Tony C. Rudy, who worked for five years as press secretary and deputy chief of staff to Rep. Tom DeLay, pleaded guilty today to conspiring to defraud the U.S. government. This makes him the second former DeLay aide to plead guilty to corruption charges for his role in the sundry business of Jack Abramoff.
As always, the Justice Department heralded the announcement with court filings that included lots of juicy facts about Rudy's and Abramoff's bad deeds. While he worked for DeLay, Rudy improperly accepted Washington Redskins box suite tickets, tickets to the Daytona 500, a private jet trip to the 2000 U.S. Open, and $50,000 in payments to Rudy's wife for "consulting services."
The filings also shed some light on the role of DeLay -- "Representative #2" -- in the Abramoff operation. While it is never good to find yourself in a federal felony case, DeLay may not have much to worry about. Rudy does admit to lobbying DeLay's office shortly after he left his job to work with Abramoff, which is not allowed under the law. But when it comes to anything that would tie DeLay directly to Abramoff, Rudy appears to take the fall himself. For instance, Rudy admits to "falsely representing" that DeLay wanted some lobbying clients to pay $50,000 to a bogus Abramoff charity. That suggests that DeLay did not actually solicit the money, as had previously been suspected.
The plea agreement is less kind to Ohio Rep. Bob Ney -- "Representative #1" -- who is again accused of agreeing "to take favorable official action" after receiving gifts from Rudy and Abramoff.

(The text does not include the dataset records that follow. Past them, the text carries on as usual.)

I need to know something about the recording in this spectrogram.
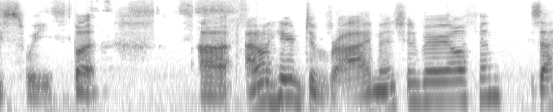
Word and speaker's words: De Vrij: But I don't hear De Vrij mentioned very often. Is that how you pronounce that? Yeah, De Vrij.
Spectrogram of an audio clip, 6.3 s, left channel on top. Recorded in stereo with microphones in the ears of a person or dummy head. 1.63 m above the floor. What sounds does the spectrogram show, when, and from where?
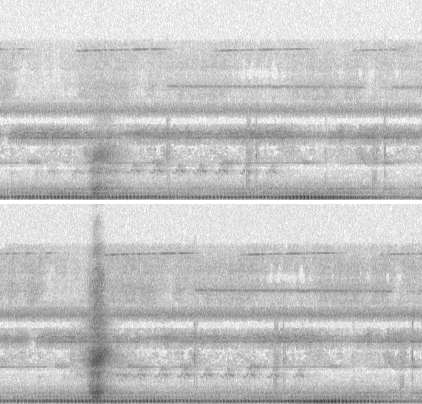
1.1 s a hiss: 60° right (ahead or behind), 1.4 m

But the book is not yet closed. Rudy, who faces up to five years in prison, has promised to cooperate with investigators.